                                                1 Reply
                                                1. re: redfish62

                                                  This comes up a lot on message boards. People doing a very narrow reading of an original post and reacting to that. Even if you do the narrow reading, it does seem possible to me to cut the OP some slack, or ask: "Did you mean......---? Maybe it would be better if you ....."

                                                  Another general problem is people putting pressure on non-Italians visiting Italy to conform to supposed Italian "norms" -- and please note those quote marks. I live in Italy, and not only do I find it a more flexible culture than I see portrayed on message boards and in the popular press, to the extent I find Italian culture "exasperating" it is usually because italians (in my limited experience) tend NOT to think of the future, and they do most things on an "as needed" basis, or at the last minute.

                                                  Therefore, while I do recommend scouting out the possibilities with restaurants, I also endoresed mbfant's advice of a follow-up phone call closer to arrival. In my experience in Italy, the Italians can more easily handle a "then and there" request than they can handle a request for something in the future.

                                                  While it is true that many customers do not appreciate the realities of a busy kitchen, it is equally true that most people really have never walked in the shoes of someone with an unusual need, and really have no experience of what is available and what is not. So not only is it dubious they should be offering commentary, sarcastic commentary is truly off the mark.

                                                2. Looks like all of the bickering here may have scared off the OP, as there has been no response. I hope not.

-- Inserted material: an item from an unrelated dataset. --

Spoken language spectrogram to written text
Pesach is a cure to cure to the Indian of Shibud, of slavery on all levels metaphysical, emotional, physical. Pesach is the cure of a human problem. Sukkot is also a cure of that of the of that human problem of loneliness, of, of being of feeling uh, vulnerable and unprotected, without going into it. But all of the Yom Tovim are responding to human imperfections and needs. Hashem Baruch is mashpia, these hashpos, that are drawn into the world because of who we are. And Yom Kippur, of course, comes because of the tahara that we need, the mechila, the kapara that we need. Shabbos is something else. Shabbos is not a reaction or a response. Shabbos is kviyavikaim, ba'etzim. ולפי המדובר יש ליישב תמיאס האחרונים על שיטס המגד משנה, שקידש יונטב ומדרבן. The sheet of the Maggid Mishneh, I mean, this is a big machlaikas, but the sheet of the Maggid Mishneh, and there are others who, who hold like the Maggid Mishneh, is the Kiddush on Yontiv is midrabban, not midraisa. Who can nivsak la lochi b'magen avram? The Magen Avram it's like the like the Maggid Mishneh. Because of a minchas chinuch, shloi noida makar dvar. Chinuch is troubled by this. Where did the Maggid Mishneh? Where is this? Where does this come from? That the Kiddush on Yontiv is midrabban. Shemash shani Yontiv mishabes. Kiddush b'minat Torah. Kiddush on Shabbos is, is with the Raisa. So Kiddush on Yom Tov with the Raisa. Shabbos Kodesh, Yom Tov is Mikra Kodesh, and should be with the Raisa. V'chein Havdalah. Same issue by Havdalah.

                                                  1. May i point out that OP has not written: i went to restaurant xy and asked them to cook my gf pasta, they didn't, what a terrible restaurant. He is asking us if anyone has done it and if it is acceptable. This is exactly why this board exists, so stop accusing/attacking him.

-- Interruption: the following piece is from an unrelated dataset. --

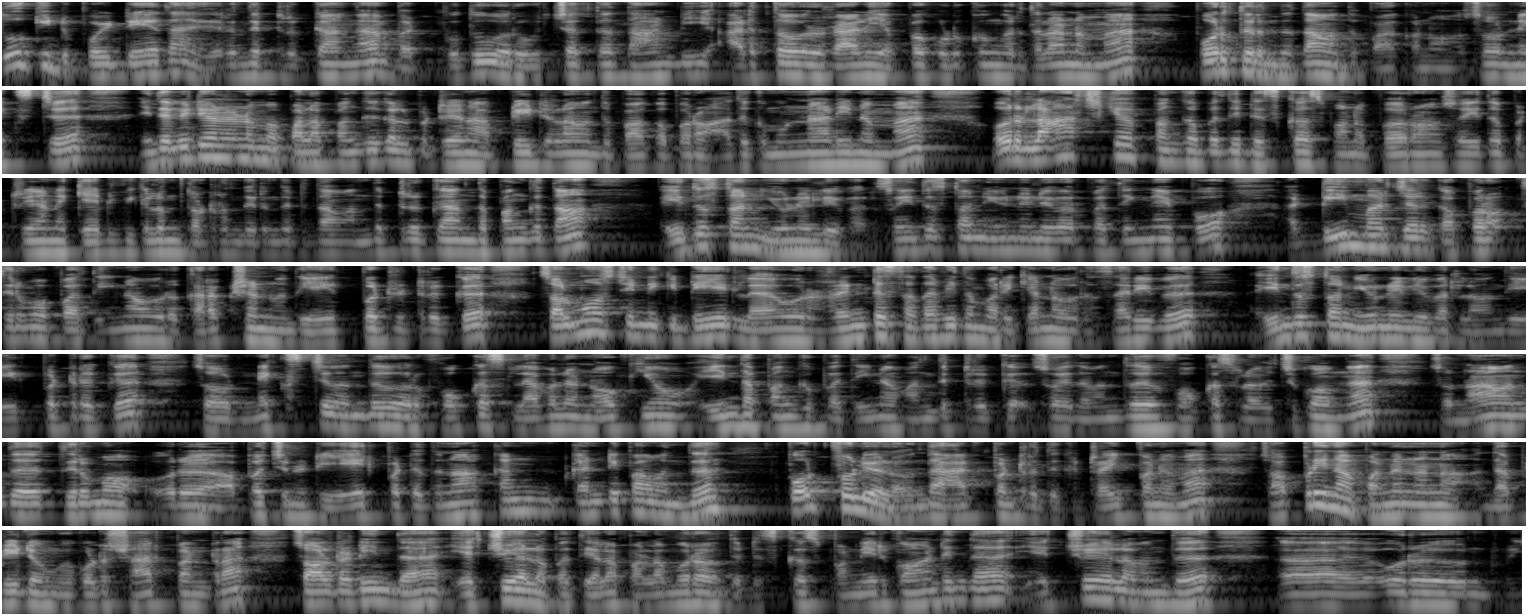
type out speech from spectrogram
தூக்கிட்டு போயிட்டே தான் இருந்துட்டு இருக்காங்க. பட் புது ஒரு உச்சத்தை தாண்டி அடுத்த ஒரு ரேலி எப்போ கொடுக்குங்கிறதெல்லாம் நம்ம பொறுத்திருந்து தான் வந்து பார்க்கணும். ஸோ நெக்ஸ்ட்டு இந்த வீடியோவில் நம்ம பல பங்குகள் பற்றியான அப்டேட் எல்லாம் வந்து பார்க்க போகிறோம் அதுக்கு முன்னாடி நம்ம ஒரு லார்ஜ் கேப் பங்கை பற்றி டிஸ்கஸ் பண்ண போகிறோம் ஸோ இதை பற்றியான கேள்விகளும் தொடர்ந்து இருந்துட்டு தான் வந்துட்டு இருக்கு. அந்த பங்கு தான் Hindustan Unilever. So Hindustan Unilever பார்த்தீங்கன்னா, இப்போ டிமர்ஜருக்கு அப்புறம் திரும்ப பார்த்தீங்கன்னா, ஒரு கரெக்ஷன் வந்து ஏற்பட்டுட்டு இருக்கு. ஸோ ஆல்மோஸ்ட் இன்னைக்கு டேல ஒரு ரெண்டு சதவீதம் வரைக்கான ஒரு சரிவு இந்துஸ்தான் யூனிலிவரில் வந்து ஏற்பட்டிருக்கு. ஸோ நெக்ஸ்ட் வந்து ஒரு ஃபோக்கஸ் லெவலை நோக்கியும் இந்த பங்கு பார்த்தீங்கன்னா வந்துட்டு இருக்கு. ஸோ இதை வந்து ஃபோக்கஸில் வச்சுக்கோங்க. ஸோ நான் வந்து திரும்ப ஒரு ஆப்பர்ச்சுனிட்டி ஏற்பட்டதுன்னா, கண் கண்டிப்பாக வந்து போர்ட்ஃபோலியோவில் வந்து ஆட் பண்ணுறதுக்கு ட்ரை பண்ணுவேன். ஸோ அப்படி நான் பண்ணுனேன்னா, அந்த அப்டேட் உங்கள் கூட ஷேர் பண்ணுறேன் ஸோ ஆல்ரெடி இந்த HUL பற்றியெல்லாம் பலமுறை வந்து டிஸ்கஸ் பண்ணியிருக்கோம். அண்ட் இந்த HUL வந்து ஒரு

                                                    1 Reply
                                                    1. re: vinoroma

                                                      Yes -- exactly. It also didn't seem to occur to anyone that perhaps the OP was traveling with a group and didn't want to deprive others of a chance to eat at recommended wish-list restaurants, , and came here to ask advice about a possible solution --- instead of making companions dine only at gluten-free restos. (The opposite of being self-centered.)

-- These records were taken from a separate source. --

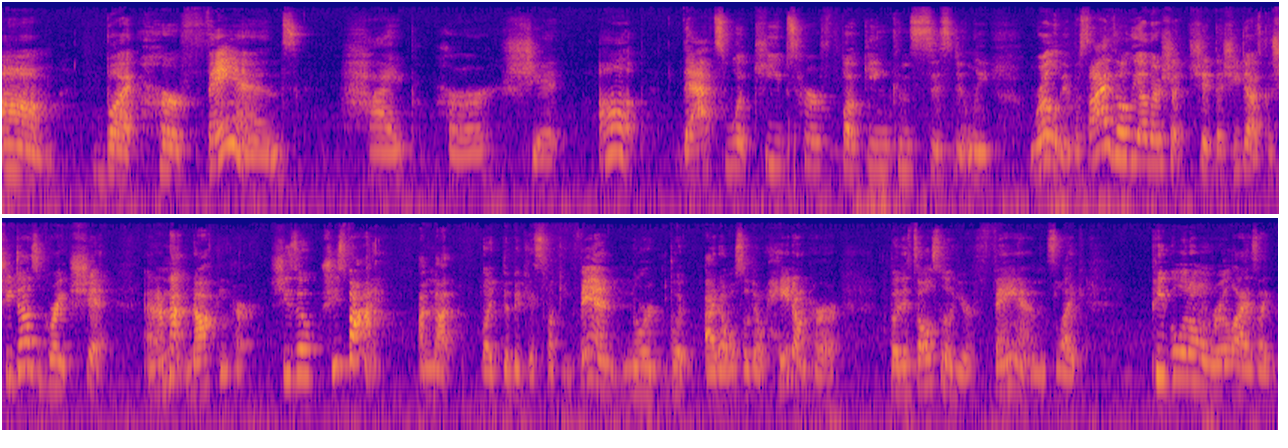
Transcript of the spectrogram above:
Um, but her fans hype her shit up. That's what keeps her fucking consistently relevant. Besides all the other shit, shit that she does, because she does great shit, and I'm not knocking her. She's a she's fine. I'm not like the biggest fucking fan, nor but I also don't hate on her. But it's also your fans. Like people don't realize like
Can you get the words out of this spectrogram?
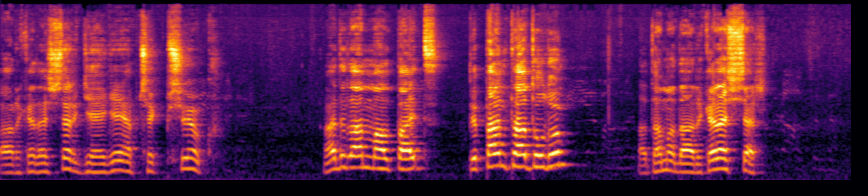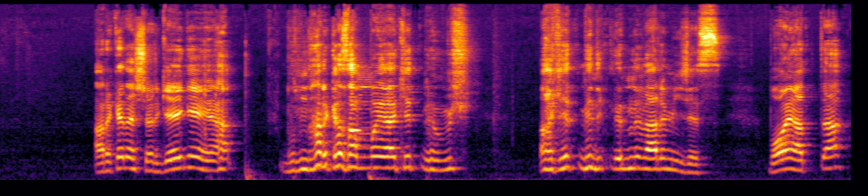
Arkadaşlar GG yapacak bir şey yok. Hadi lan Malphite. Bir penta at oğlum. Atamadı arkadaşlar. Arkadaşlar GG ya. Bunlar kazanmayı hak etmiyormuş. Hak etmediklerini vermeyeceğiz. Bu hayatta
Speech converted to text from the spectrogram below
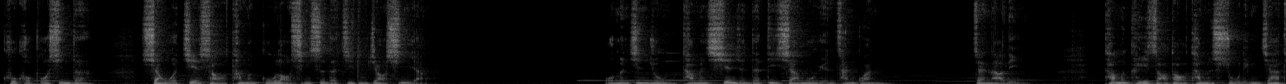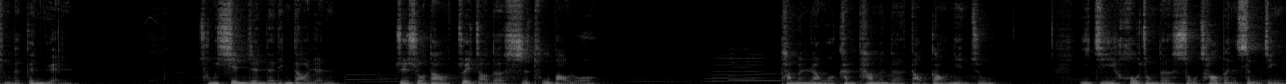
苦口婆心地向我介绍他们古老形式的基督教信仰。我们进入他们先人的地下墓园参观，在那里，他们可以找到他们属灵家庭的根源，从现任的领导人追溯到最早的使徒保罗。他们让我看他们的祷告念珠。以及厚重的手抄本圣经，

                                                    2. WOW, I can't believe this is such a polarizing issue.

                                                      Of course I usually don't go to restaurants and bring my own food. It is not like I am trying to insult anyone by saying their pasta is not good enough. I would be with my teenage son who would eat off the menu.

                                                      I don't have celiac disease, just an intolerance so I don't worry so much about cross contamination.

                                                      It is not about being a prima donna and the culturally entitled ugly foreigner, and I am sorry that some responses seem to suppose that. Yes I understand that I have no right to ask for special treatment and understand the confines of a busy restaurant.

                                                      I will be there for six days ( I said 5 but it is 6) and it just gets old to go to Italy and skip the pizza and pasta and bread and pastries unless I hike sometimes across town to the few restaurants I can find that serve gluten free pasta, and to keep going to the same ones which never seem to be the ones on various favorites list.

                                                      Thanks for your thoughts.

                                                      1. Folks, since this thread has been contentious and sometimes mean-spirited, and the original posters seems to have gotten what she can out of it, we're going to lock it now.